As we continue working on the development of the Uruk Platform, many questions come up. Some of these questions are about terminology and using terms out of context. For example, when you hear the term ‘project cost,’ estimated cost, budget, approved plan, forecast, or actual? The same thing for the project duration or the completion date. How to ensure a properly working software, without ambiguity? How to ensure consistency of terms for the various project management metrics and dashboards? Further, in a software solution, we have to be careful and consistent. Consequently, we need a glossary of terms, which is what we are, including in the Uruk Development Guidelines. Further, this post covers one of those areas of potential confusion.
Project Management Terminology
One of the first areas of confusion is related to the terms: Estimate, Budget, Forecast, and Actual and how to use them. To understand these terms, we need to think about where we are on the project life cycle.
While the project is still in the Front End, we use the term estimates for cost and schedule (duration and completion date). The term ‘estimate’ is a common practice because the project is still not approved to proceed to implementation and the delivery phase. In other words, this would be before final approval of the plan. Typically, this would be from concept to Stage Gate 5, per the CAMMP™ Standard Model.
The Front End is the early stages along the Project Life Cycle
Budget – Approved Plan
The term budget is used so loosely that it is almost impossible to know what it means unless we have a clear definition. For example, is the budgeted cost, an estimate, or the approved budget? In the SUKAD Way and the Uruk Platform, we prefer to use the term ‘Approved Plan’ since this would clearly tell us that this is approved, sanctioned by management. Also, we can use this term for cost, duration, and completion dates. Therefore, once management approves the project, the estimates will become “Approved Plans,” i.e., approved budget and approved schedule.

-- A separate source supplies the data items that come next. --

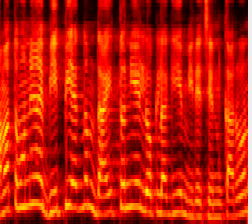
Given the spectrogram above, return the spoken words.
আমার তো মনে হয় ভিপি একদম দায়িত্ব নিয়ে লোক লাগিয়ে মেরেছেন, কারণ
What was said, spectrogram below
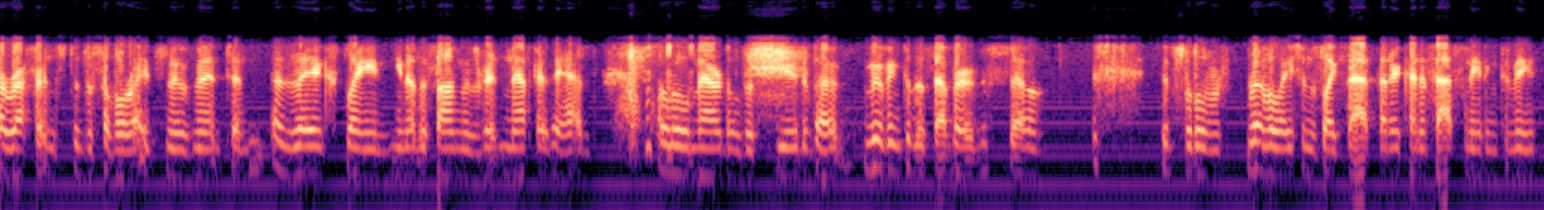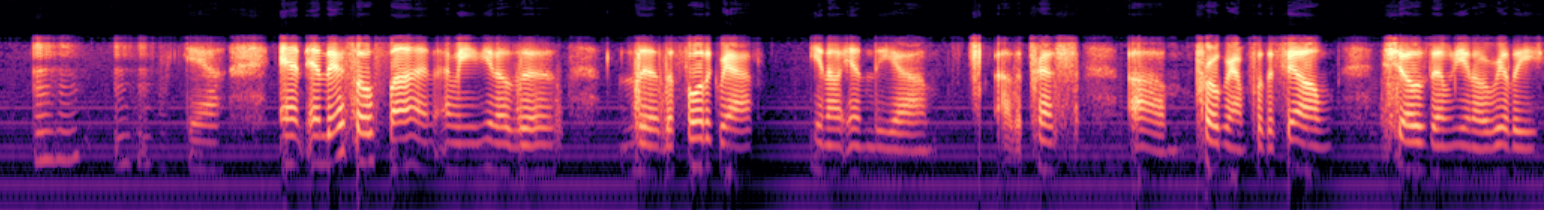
a reference to the civil rights movement. And as they explain, you know the song was written after they had a little marital dispute about moving to the suburbs. So it's little revelations like that that are kind of fascinating to me. Mhm. Mhm. Yeah. And and they're so fun. I mean, you know, the the the photograph, you know, in the um uh, the press um program for the film shows them, you know, really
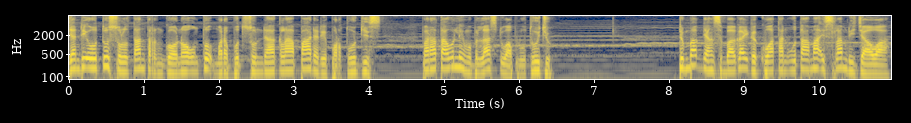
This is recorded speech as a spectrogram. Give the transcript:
yang diutus Sultan Trenggono untuk merebut Sunda Kelapa dari Portugis pada tahun 1527. Demak yang sebagai kekuatan utama Islam di Jawa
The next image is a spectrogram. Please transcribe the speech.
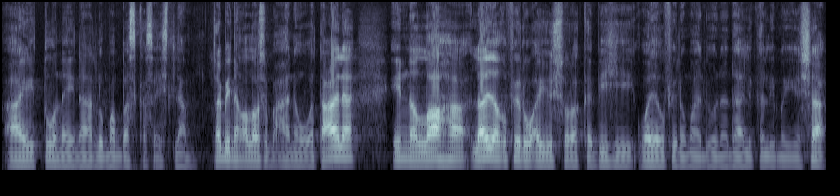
ay tunay na lumabas ka sa Islam. Sabi ng Allah subhanahu wa ta'ala, Inna Allah la yaghfiru ay bihi wa yaghfiru ma duna dhalika liman yasha.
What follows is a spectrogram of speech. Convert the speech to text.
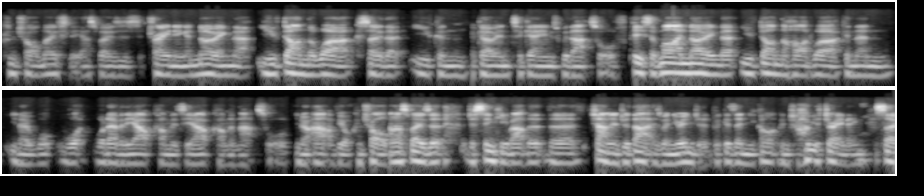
control mostly i suppose is training and knowing that you've done the work so that you can go into games with that sort of peace of mind knowing that you've done the hard work and then you know what, what whatever the outcome is the outcome and that sort of you know out of your control. And i suppose that just thinking about the the challenge with that is when you're injured because then you can't control your training. So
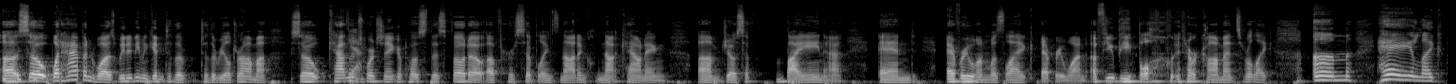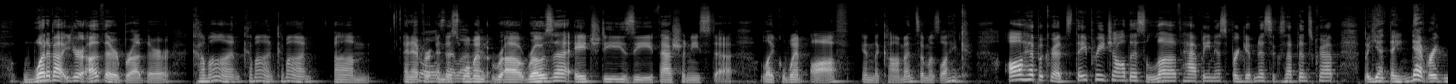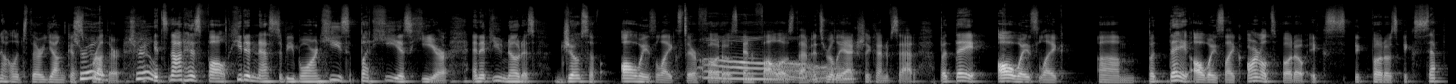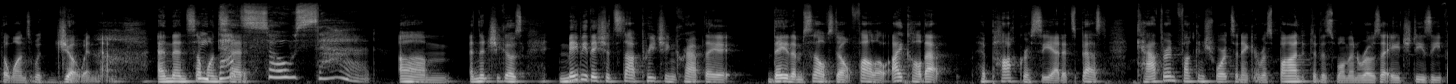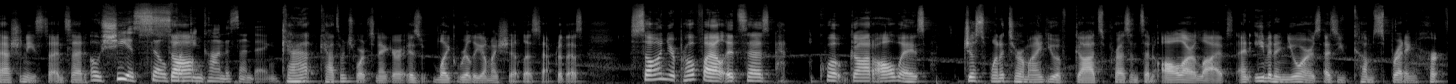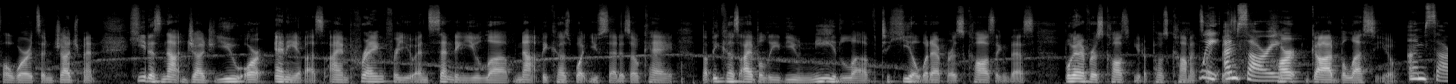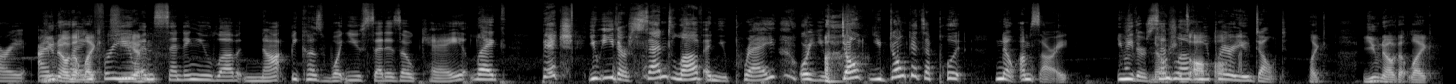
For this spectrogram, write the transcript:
Uh, so what happened was we didn't even get into the to the real drama. So Katherine Yeah. Schwarzenegger posted this photo of her siblings, not inc- not counting um, Joseph Baena, and everyone was like, everyone, a few people in her comments were like, um, hey, like, what about your other brother? Come on, come on, come on. Um, and ever, and this woman, uh, Rosa HDZ fashionista, like went off in the comments and was like, "All hypocrites. They preach all this love, happiness, forgiveness, acceptance crap, but yet they never acknowledge their youngest True, brother. true. It's not his fault. He didn't ask to be born. He's, but he is here. And if you notice, Joseph always likes their photos and follows them. It's really actually kind of sad. But they always like." Um, but they always like Arnold's photo ex- photos, except the ones with Joe in them. And then someone Wait, said, that's so sad. Um, and then she goes, maybe they should stop preaching crap they they themselves don't follow. I call that hypocrisy at its best. Katherine fucking Schwarzenegger responded to this woman, Rosa HDZ fashionista, and said, Oh, she is so fucking condescending. Cat Katherine Schwarzenegger is like really on my shit list after this. Saw on your profile it says, quote, God always. Just wanted to remind you of God's presence in all our lives, and even in yours as you come spreading hurtful words and judgment. He does not judge you or any of us. I am praying for you and sending you love, not because what you said is okay, but because I believe you need love to heal whatever is causing this, whatever is causing you to post comments Wait, like this. I'm sorry. Heart, God bless you. I'm sorry. I'm know that, praying like, for you and- and sending you love, not because what you said is okay. Like, bitch, you either send love and you pray, or you don't. you don't get to put. No, I'm sorry. You either send love and you pray, or you don't. like you know that like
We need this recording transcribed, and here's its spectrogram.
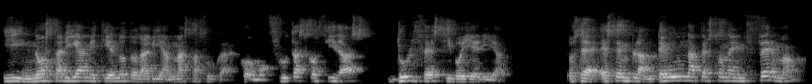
y no estaría metiendo todavía más azúcar, como frutas cocidas, dulces y bollería. O sea, es en plan, tengo una persona enferma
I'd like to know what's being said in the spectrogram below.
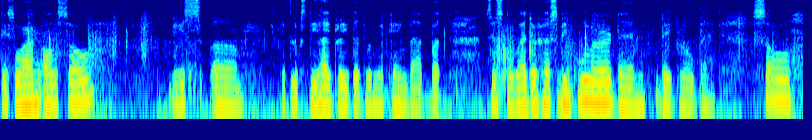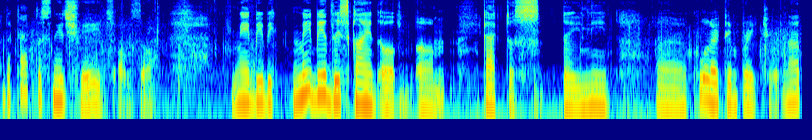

This would be the BAC (Budget at Completion) for the cost (for those who follow the PMI Framework). However, I am not aware of a similar term for Project Duration or Completion Date.
Once the project is approved, and we have an Approved Plan, that typically means the team is authorized to go into implementation and delivery (per CAMMP). Therefore, after the approval point, we will have actuals for what passed and estimates for what to come. Consequently, we label the combined value a forecast.
Forecast = Actuals to Date + Estimate of what Remains
Therefore, a forecast is a prediction of the final status, and it would change as the project progresses based on various variables.
During the Delivery Phase, we will have Approved Plan as the “baseline” and the Forecast.
Once again, for PMI followers, this would be EAC – Estimate at Completion.
This is easy, once the project is complete, we use the term “actual.”
These distinctions are essential for the dashboards and metrics that we plan to use in the Uruk Platform. It is critical to define the specific fields that a metric would depend on. The distinction is also relevant in project reporting.